By Roberta M. Gubbins, Ingham County Legal News
Lawyers write. They write briefs, opinion letters, memos, contracts of all sorts and sizes, wills, trusts—I could go on forever. Many write fictionalized stories based on events that happened during the course of their careers. Some of those stories are published and some are made into movies. How does that happen?
Recently I met with Rick Porrello, author of “To Kill the Irishman, the War that Crippled the Mafia” and his agent, Peter Miller, of PMA Literary & Film Management, Inc. They were in Detroit to assist with the filming of the action movie based on Porrello’s book, the true story of mobster, Danny Greene, a violent Irish-American gangster who competed with the Italian mob in 1970’s Cleveland--a competition that provoked a country-wide turf war.
Code Entertainment is producing the movie, which stars Ray Stevenson as Danny Greene, Christopher Walken as loan shark and nightclub owner, Shondor Birns, and Val Kilmer as the Cleveland police detective who befriends Greene. Jonathan Hensleigh directs the film. “They plan to release it by St. Patrick’s Day,” said Porrello.
Porrello, now Chief of Police in Cleveland, wrote his first book, “Superthief,” about his mobster grandfather and uncles who were killed in the early 1930s by opposing factions of the mob. “I started “The Irishman” immediately after my first book. My wife and I opened a bottle of champagne when we got the author’s copies, and I said I would never, ever do this again. But once I got those books in my hands, I thought ‘I’ve got to do this again, very soon.’
I self published “The Irishman.” I couldn’t come to terms on a deal with my original publisher so I decided to self-publish the book.” When it came out, two movie companies got in touch with Porrello, wanting exclusive movie rights. “I had no idea how to decide between them. I contacted Peter (Miller). He read the contracts, negotiated for me, and advised me which deal was best.” Code Entertainment bought the movie rights. “That was eleven years ago.”
“Where we are now,” said Miller, joining us after one of his many phone calls, “with the movie in production, and the book going to be published by Simon and Schuster, and I’m now going to auction it off in England and Ireland, is where we want to be.”
“It is not easy getting a movie produced. It has gotten much more complicated. There are two ways to make movie deals. One is you work with a studio, sign a contract with them, and you are at their complete mercy. On those deals, I get a fee as an executive producer and they buy the movie rights. That is plan A.”

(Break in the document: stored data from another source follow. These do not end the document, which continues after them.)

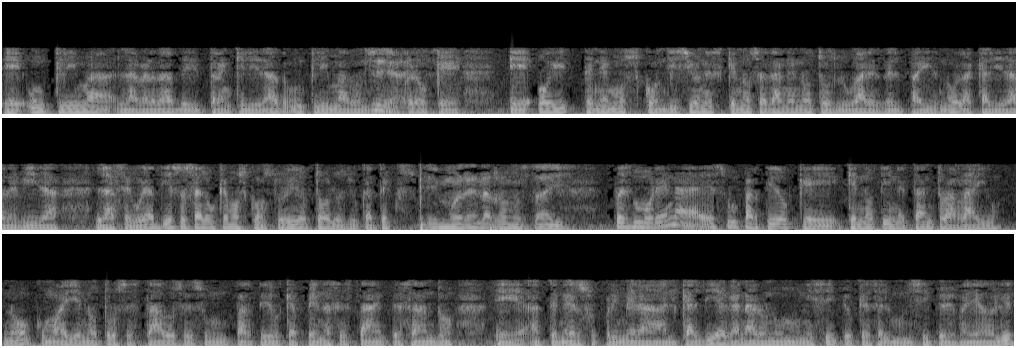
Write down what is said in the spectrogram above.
eh, un clima, la verdad, de tranquilidad, un clima donde yo creo que eh, hoy tenemos condiciones que no se dan en otros lugares del país, ¿no? La calidad de vida, la seguridad y eso es algo que hemos construido todos los yucatecos. ¿Y Morena cómo está ahí? Pues Morena es un partido que, que no tiene tanto arraigo, ¿no? Como hay en otros estados, es un partido que apenas se está empezando eh, a tener su primera alcaldía, ganaron un municipio que es el municipio de Valladolid,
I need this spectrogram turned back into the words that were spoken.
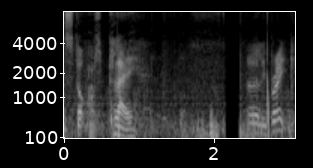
Stops play. Early break.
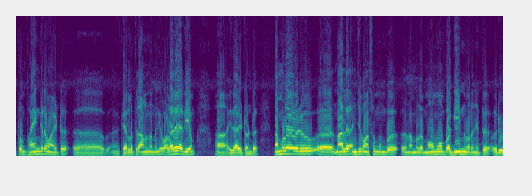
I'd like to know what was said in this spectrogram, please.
ഇപ്പം ഭയങ്കരമായിട്ട് കേരളത്തിലാണെന്നുണ്ടെങ്കിൽ വളരെയധികം ഇതായിട്ടുണ്ട്. നമ്മൾ ഒരു നാല് അഞ്ച് മാസം മുമ്പ് നമ്മൾ മോമോ ബഗി എന്ന് പറഞ്ഞിട്ട് ഒരു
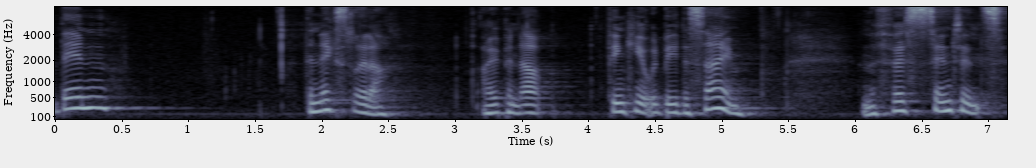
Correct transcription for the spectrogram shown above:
then the next letter I opened up, thinking it would be the same. And the first sentence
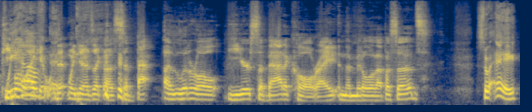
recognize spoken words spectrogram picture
People we have, like it when, when there's like a sabbat, a literal year sabbatical, right, in the middle of episodes. So, A,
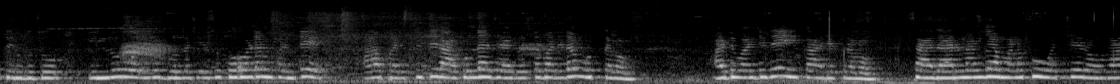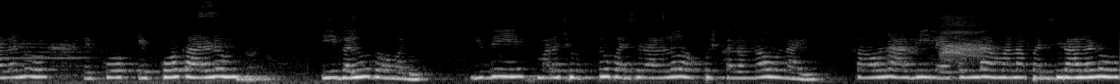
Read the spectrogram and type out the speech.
తిరుగుతూ ఇల్లు ఒళ్ళు గుల్ల చేసుకోవడం కంటే ఆ పరిస్థితి రాకుండా జాగ్రత్త పడడం ఉత్తమం. అటువంటిదే ఈ కార్యక్రమం. సాధారణంగా మనకు వచ్చే రోగాలను ఎక్కువ ఎక్కువ కారణం ఈగలు దోమలు. ఇవి మన చుట్టూ పరిసరాలలో పుష్కలంగా ఉన్నాయి. కావున అవి లేకుండా మన పరిసరాలను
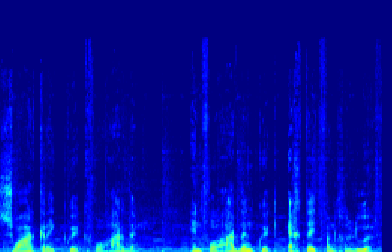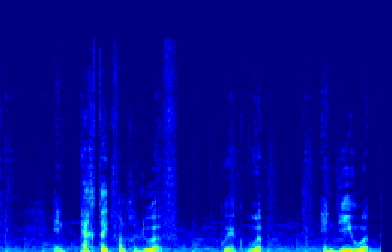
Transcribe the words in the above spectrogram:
swaar kry kweek volharding en volharding kweek egtheid van geloof en egtheid van geloof kweek hoop en die hoop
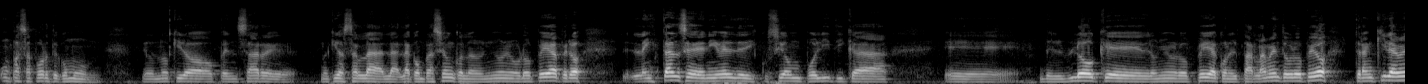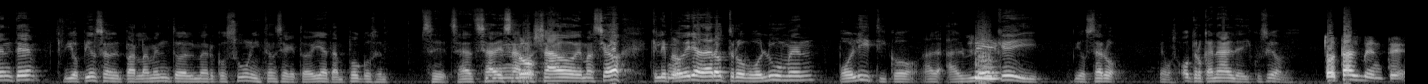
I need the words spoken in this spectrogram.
un pasaporte común. Digo, no quiero pensar, eh, no quiero hacer la comparación con la Unión Europea, pero la instancia de nivel de discusión política eh, del bloque de la Unión Europea con el Parlamento Europeo, tranquilamente, digo, pienso en el Parlamento del Mercosur, una instancia que todavía tampoco se, se, ha, desarrollado demasiado, que le podría dar otro volumen político al, bloque y digo, ser digamos, otro canal de discusión. Totalmente.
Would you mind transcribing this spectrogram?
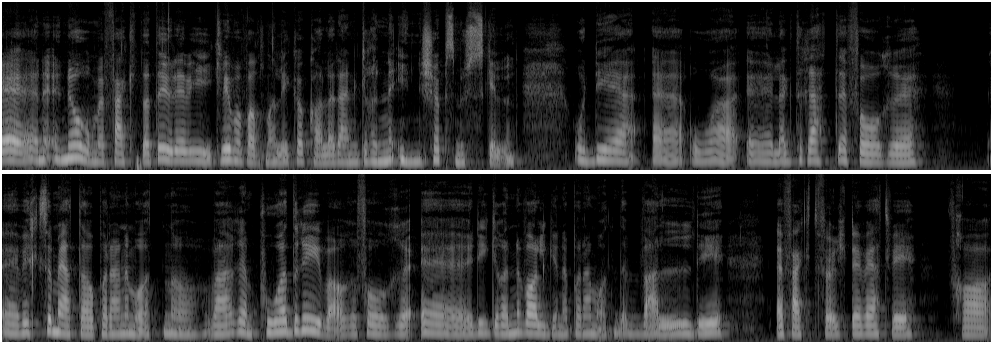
er en enorm effekt. Dette er jo det vi i Klimapartner liker å kalle den grønne innkjøpsmuskelen. Og det eh, å eh, legge til rette for eh, virksomheter på denne måten, og være en pådriver for de grønne valgene på den måten, det er veldig effektfullt. Det vet vi fra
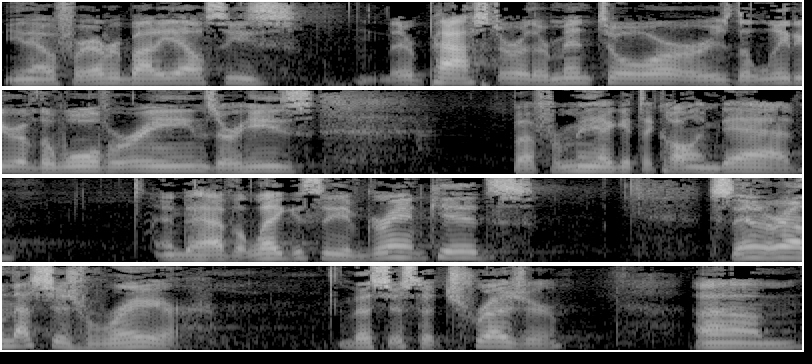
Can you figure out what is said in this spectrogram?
you know, for everybody else, he's their pastor or their mentor, or he's the leader of the Wolverines, or he's. But for me, I get to call him dad, and to have the legacy of grandkids standing around, that's just rare. That's just a treasure. Um,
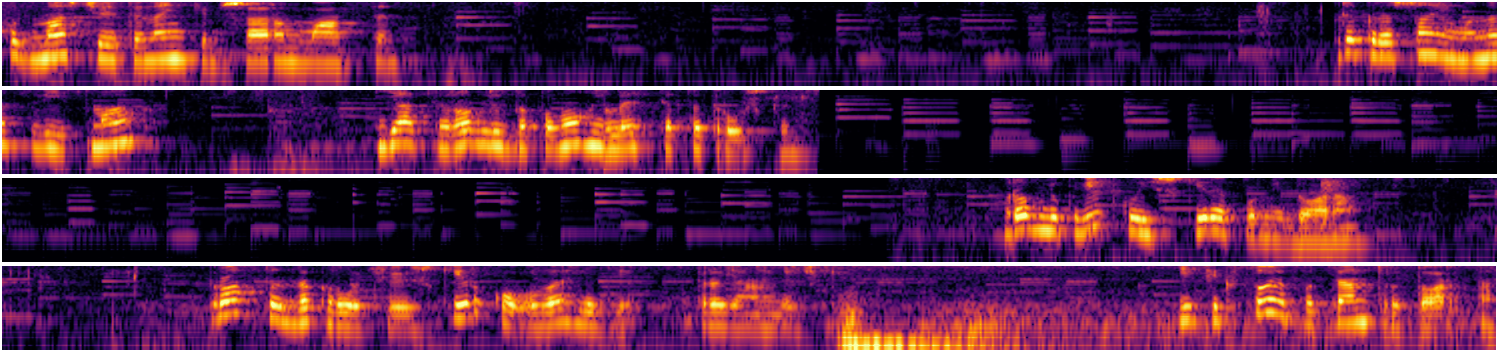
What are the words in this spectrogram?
Зверху змащую тоненьким шаром маси. Прикрашаємо на свій смак. Я це роблю з допомогою листя петрушки. Роблю квітку із шкіри помідора. Просто закручую шкірку у вигляді трояндочки і фіксую по центру торта.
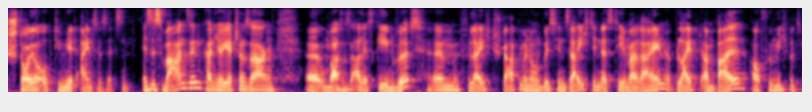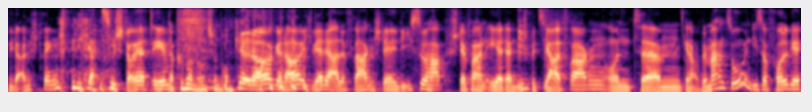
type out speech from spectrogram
steueroptimiert einzusetzen. Es ist Wahnsinn, kann ich ja jetzt schon sagen, äh, um was es alles gehen wird. Ähm, vielleicht starten wir noch ein bisschen seicht in das Thema rein. Bleibt am Ball. Auch für mich wird es wieder anstrengend, die ganzen Steuerthemen. Da kümmern wir uns schon drum. Genau, genau. Ich werde alle Fragen stellen, die ich so habe. Stefan eher dann die Spezialfragen. Und ähm, genau, wir machen es so. In dieser Folge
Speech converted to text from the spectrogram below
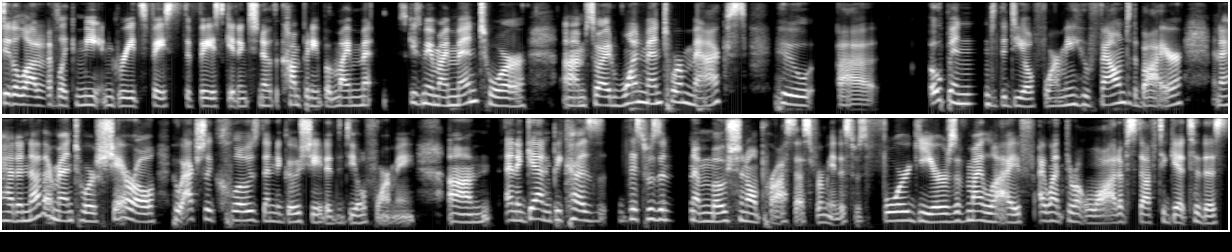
did a lot of like meet and greets face to face, getting to know the company. But my, me- excuse me, my mentor, um, so I had one mentor, Max, who, uh, opened the deal for me who found the buyer and i had another mentor cheryl who actually closed and negotiated the deal for me. Um, and again because this was an emotional process for me this was four years of my life i went through a lot of stuff to get to this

“Plan B is an independent deal. Code Entertainment has five investors. We wanted to do it as a bigger movie, but the actors wanted a bonus package to be able to bring their entourage. You would not believe what these actors bring to the table—‘an extra non-accountable one million dollars for their chef and their barber and their baby sitter and on and on.”
“This is very important to Rick, I am proud that we worked for a long time to accomplish this. And the script is dynamite. This has been a long road for Rick, but it is a good road, and it will give him gravitas in his world. He will sell more books.”

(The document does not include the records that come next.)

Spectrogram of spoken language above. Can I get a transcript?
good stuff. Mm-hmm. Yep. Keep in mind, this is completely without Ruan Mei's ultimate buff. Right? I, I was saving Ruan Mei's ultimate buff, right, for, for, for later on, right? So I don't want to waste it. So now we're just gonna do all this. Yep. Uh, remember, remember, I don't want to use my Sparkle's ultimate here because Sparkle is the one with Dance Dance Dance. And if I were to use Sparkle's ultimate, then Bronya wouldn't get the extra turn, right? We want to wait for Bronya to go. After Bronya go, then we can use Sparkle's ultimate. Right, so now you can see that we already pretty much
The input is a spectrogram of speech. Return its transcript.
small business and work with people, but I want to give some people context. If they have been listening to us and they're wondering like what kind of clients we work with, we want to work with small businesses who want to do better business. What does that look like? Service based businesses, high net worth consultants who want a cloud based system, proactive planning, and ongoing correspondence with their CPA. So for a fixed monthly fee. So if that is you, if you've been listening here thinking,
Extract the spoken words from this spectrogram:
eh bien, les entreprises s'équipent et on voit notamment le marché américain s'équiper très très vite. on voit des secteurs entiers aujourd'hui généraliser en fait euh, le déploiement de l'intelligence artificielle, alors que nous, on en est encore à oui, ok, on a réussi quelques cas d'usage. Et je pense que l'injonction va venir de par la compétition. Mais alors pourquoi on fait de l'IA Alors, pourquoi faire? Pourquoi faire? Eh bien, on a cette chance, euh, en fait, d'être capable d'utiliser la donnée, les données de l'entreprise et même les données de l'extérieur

“My first edition of the “Irishman” had lots of errors in it,” said Porrello, laughing. “I didn’t have a professional editor or proof reader, but the book was selling so well that after the third printing, I got almost all of the errors sorted out. It still needs work but we never got to that point. Now we will, because the book is being published by Pocketbooks and they will work with me to polish it.”
“I promoted it by starting a web site called AmericanMafia.com. It is the biggest and most comprehensive organized crime history on the net. We are eleven years old, and we get several thousand hits per day. And everything is archived—we have many original feature stories. Several authors who have written books about organized crime started with AmericanMafia.com.”
Miller and Porrello are executive producers of the film. After our meeting, they were off to the film set to watch as Porrello’s book was made into a movie. With luck, we will see the final result next spring.
Cutline for photo: Peter Miller, PMA Literary & Film Management, Inc. and Rick Perrollo, author of “To Kill the Irishman,” celebrate the filming of a movie based on Perrollo’s book.
Article and Photo by Roberta Gubbins, Ingham County Legal News